I don’t set a lot of hoops to jump through to get to our titles on Netgalley. I am thrilled that NetGalley members want to open the book. I truly believe, if you read our books, you will enjoy them, you will recommend them and review them. So Read Now is always my preference.

Most NetGalley members who clicked to read Chilly da Vinci listed the cover and the description as the reason for their interest. It comes as no surprise, given that the author is also the illustrator! Tell us about how you created compelling copy for the Title Details page.

It was important to everyone at NorthSouth that we convey that Chilly is a do-er, that this book would appeal to the maker movement. And that Chilly never gives up. And then in general, I think one of the most important things is clean, readable copy, especially online. It’s so basic, but it’s important to make sure that your info has uploaded correctly–not doubled or tripled or cut off in some weird way!

Tell us more about strategies you used to leverage your NetGalley listing outside the site.

Every book has a tip sheet that is fed out online.
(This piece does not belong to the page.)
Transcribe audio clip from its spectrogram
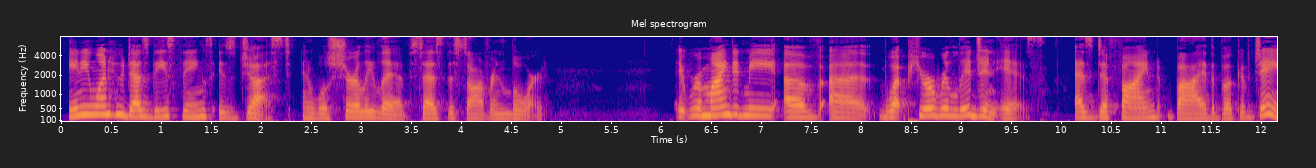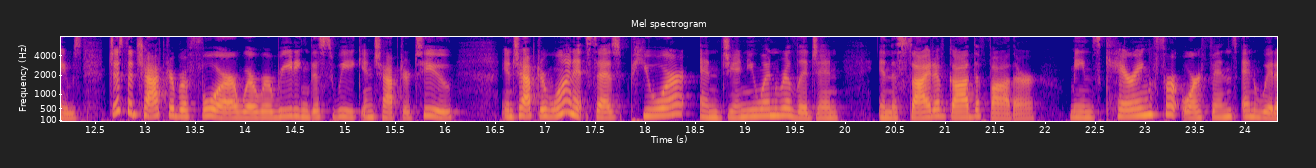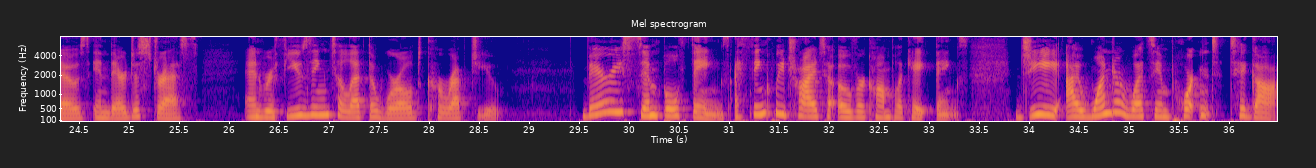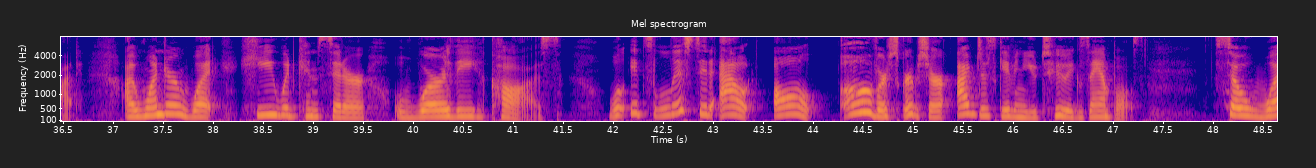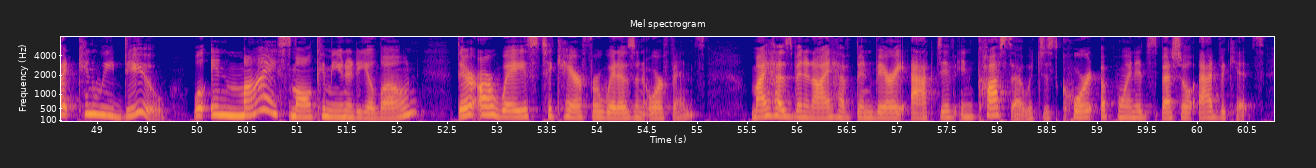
Anyone who does these things is just and will surely live, says the sovereign Lord. It reminded me of uh, what pure religion is, as defined by the book of James. Just the chapter before, where we're reading this week in chapter 2, in chapter 1, it says, Pure and genuine religion in the sight of God the Father means caring for orphans and widows in their distress and refusing to let the world corrupt you. Very simple things. I think we try to overcomplicate things. Gee, I wonder what's important to God. I wonder what He would consider worthy cause. Well, it's listed out all over Scripture. I've just given you two examples. So, what can we do? Well, in my small community alone, there are ways to care for widows and orphans. My husband and I have been very active in CASA, which is Court Appointed Special Advocates.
The sales reps use it to sell the book, and it gets uploaded to Edelweiss–which lots of bookstore buyers use for their job. Whenever we upload one of our books on to NetGalley that is a sales bullet that’s fed out to the world.

How will NetGalley be incorporated into your post-pub strategy?

We will be following up with everyone who reviewed Chilly with  a pre-on-sale newsletter with activities and info about Jarrett Rutland’s events. The book launch will be held at an ice cream shop in Asheville on Saturday, Dec. 8. We hope that NetGalley members who loved the book will attend.

What is your top tip for publishers to use NetGalley to its full potential?

Download the reviews and keep those members in mind as you work on future books. It’s not just seeing what people think about this book, it’s being able to reach out to them for the next book as well.*

*NetGalley recommends using the Detailed Activity Report or the Feedback Report to see which NetGalley members are requesting, reading, and reviewing your titles.

Heather Lennon is the managing director of NorthSouth Books.

Chilly da Vinci goes on sale Dec. 4. You can preorder it here.

Interviews have been edited for clarity and length.